For many, Independence Day involves grilling some meat, sipping a beer, and lounging by a body of water. For Boston Pops conductor Keith Lockhart, however, the day tends to look a little different.
“I don’t think I’ve had a Fourth of July off in 32, 33 years,” he said, noting that he worked other concerts before joining the Pops in 1995.
Lockhart likens the Pops’ annual Fourth of July extravaganza to the orchestra’s version of a World Series game. This year’s rendition, which will be live-streamed on Boston.com, features an all-female lineup of guests artists, headlined by Newton-raised Rachel Platten.
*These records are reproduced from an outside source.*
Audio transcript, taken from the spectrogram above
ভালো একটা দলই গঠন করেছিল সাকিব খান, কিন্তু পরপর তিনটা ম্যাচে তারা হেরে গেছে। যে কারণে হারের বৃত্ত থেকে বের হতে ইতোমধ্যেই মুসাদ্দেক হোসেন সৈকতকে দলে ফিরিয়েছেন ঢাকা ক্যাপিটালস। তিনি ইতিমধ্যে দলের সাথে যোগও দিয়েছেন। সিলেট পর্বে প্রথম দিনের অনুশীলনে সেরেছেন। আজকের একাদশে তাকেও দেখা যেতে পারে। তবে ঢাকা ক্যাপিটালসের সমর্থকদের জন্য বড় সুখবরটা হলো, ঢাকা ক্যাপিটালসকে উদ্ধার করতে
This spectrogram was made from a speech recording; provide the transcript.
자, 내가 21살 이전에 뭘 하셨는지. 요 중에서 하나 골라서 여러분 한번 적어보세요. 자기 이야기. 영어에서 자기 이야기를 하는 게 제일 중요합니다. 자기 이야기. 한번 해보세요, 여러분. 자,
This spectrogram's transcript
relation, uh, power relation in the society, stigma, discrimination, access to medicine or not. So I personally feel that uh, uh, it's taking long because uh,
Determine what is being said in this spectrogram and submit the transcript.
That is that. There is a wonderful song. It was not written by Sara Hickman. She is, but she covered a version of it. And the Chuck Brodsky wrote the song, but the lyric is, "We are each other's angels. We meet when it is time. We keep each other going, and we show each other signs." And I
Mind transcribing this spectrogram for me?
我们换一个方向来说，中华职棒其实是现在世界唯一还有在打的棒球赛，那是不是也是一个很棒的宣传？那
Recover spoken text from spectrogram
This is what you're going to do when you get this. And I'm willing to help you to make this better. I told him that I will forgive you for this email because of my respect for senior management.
While the holiday itself can be hectic for Lockhart and his orchestra, he said it gets tough the day before.
“The third of July is much worse and much harder than the Fourth of July,” he said.
The conductor spends the bulk of the third on the Esplanade, rehearsing, meeting with the music director, and making tweaks to the show. That’s followed by the evening rehearsal concert, which Lockhart said is usually accompanied by “several hours of post-mortem” and discussion.
“So,” he explained, “the first part of my July Fourth day that makes it ideal is when my wife lets me sleep in.”
Specifically, Lockhart said his perfect wake-up time is 9 a.m. It’s not long, however, before he’s back on the edge of the Charles River.
“For me, a day with not a cloud in the sky and about 75 as the high would be the day that I would be hoping for, and I don’t really usually get that,” he said. “I always go to the Esplanade in the middle of the day to kind of cheer on the crowd who is already there waiting, and do some interviews, and that sort of thing. Then after I come home from that, I like to take a big two-hour nap.”
Two to three hours before showtime, Lockhart said he likes to get up, eat a light meal, and focus on the task ahead.
“You have to take it very seriously,” he said. “It really can be the only thing I can do that day is do my best on that concert.”
Lockhart used to catch up on the classic Fourth of July festivities by throwing a party for the Pops staff the next day, but he and his wife realized most people were too exhausted to stop by.
“My wife said to me once, ‘Think of yourself as being the Fourth of July version of Santa Claus. Everybody’s expecting — you’re never going to get to put your feet up and have a nice, cool drink on this day,’” he said. “That’s gladly done because it’s an amazing event, and I’m really grateful to be part of it.”